Roots Rodenhiser style: I'm celebrating 250 years of my family being Nova Scotian by David Rodenhiser
Squinting into a summer sunrise, Johann Philipp Frederick Rothenhauser took a deep breath of salt air, tightened his grip on his wife’s hand, then turned to her and smiled. She returned his smile, but Johann could tell by her eyes that she saw through his feigned confidence. He was actually riddled with anxiety about the journey ahead, and the uncertain future he was about to plunge his young family into.
Rotterdam was a strange place to Johann, 46, Elizabeth and their four children. They were from Klein Heubach, a German town on the bank of the River Main. Like the dozens of other German families milling about them on the dock, they had travelled many days to reach the great Dutch port. All had been lured there by John Dick, a Rotterdam merchant hired by the British to offer German Protestants free land in a North American colony called Nova Scotia.
Free land sounded too good to be true to Johann, but the New World was so far away. It meant leaving behind everything and everyone he knew. Tied up at the end of the wharf was the Murdoch, the sailing ship that would take them to Nova Scotia. To Johann, it seemed much too small to accommodate the 100 families who had signed up for the perilous voyage. But it was too late for second thoughts. With Anna, 10, Maria, 8, and Philipp, 6, in tow, and Elizabeth carrying two-year-old Hans, Johann strode up the gangplank and into his new life.
The date was June 22, 1751.
The names, places and dates are all correct. The emotions and thoughts, I’m guessing at. Johann Rothenhauser was my great-great-great-great-great-great-grandfather. I’m shirking my regular duties as a political columnist to take my last opportunity to mark the 250th anniversary of my family arriving in Nova Scotia.

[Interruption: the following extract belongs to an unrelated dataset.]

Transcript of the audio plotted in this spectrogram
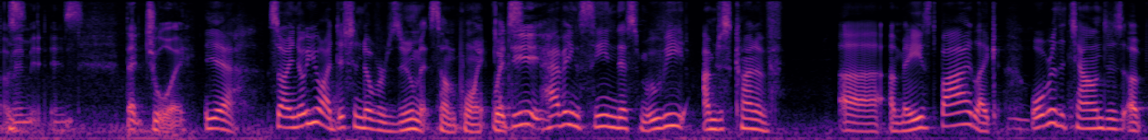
of Emmett and that joy. Yeah. So I know you auditioned over Zoom at some point, which did. having seen this movie, I'm just kind of uh, amazed by. Like, Mm. what were the challenges of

The Murdoch sailed into Halifax on Sept. 19, 1751, with 298 passengers aboard. Twenty-nine people died during the 58-day journey.
The Rothenhausers survived the trip, but Anna, Maria and Hans died within four years, presumably from disease. (Genealogical records don’t provide an answer.) Life was difficult for early settlers in Nova Scotia. But so, too, had it been in Germany: Johann and Elizabeth had lost five babies at childbirth or shortly thereafter before deciding to cross the Atlantic.
Philipp, who’d made the voyage from Rotterdam as a six-year-old, lived to the ripe old age of 84. He was my great-times-five grandfather.
I won’t bore you with a generation-by-generation account of my ancestry. But the Christmas season gets one thinking about family, and I must say that the best gift I received all year was from my brother, Andrew, who e-mailed me a genealogy database this summer that traced our family back to Johann’s grandfather, Hans Heinrich Rothenhauser, who was born around 1651 in Hoffstetten, Germany. Hans Heinrich was Hoffstetten’s mayor for some time, but later moved his family to Klein Heubach.
There’s no record of why Johann, a Lutheran by religion and a baker by trade, decided to immigrate to Nova Scotia. At the time, thousands of Germans fled to North America for economic, political and religious reasons.
In Nova Scotia, Johann received a land grant at First Peninsula, near Lunenburg. His surname took on several Anglicized versions, including Rhodenizer and Rodenhiser.
Johann’s great-grandson, John Leonard Rodenhiser, acquired land on Tancook Island, at the mouth of Mahone Bay, around 1840. My father, John Leonard’s great-great-grandson, was born there.
For those curious about their own ancestry, tremendous genealogical resources are available on the Internet, particularly through the Nova Scotia GenWeb Project, www.rootsweb.com/~canns/index.html.
I’m indebted to them.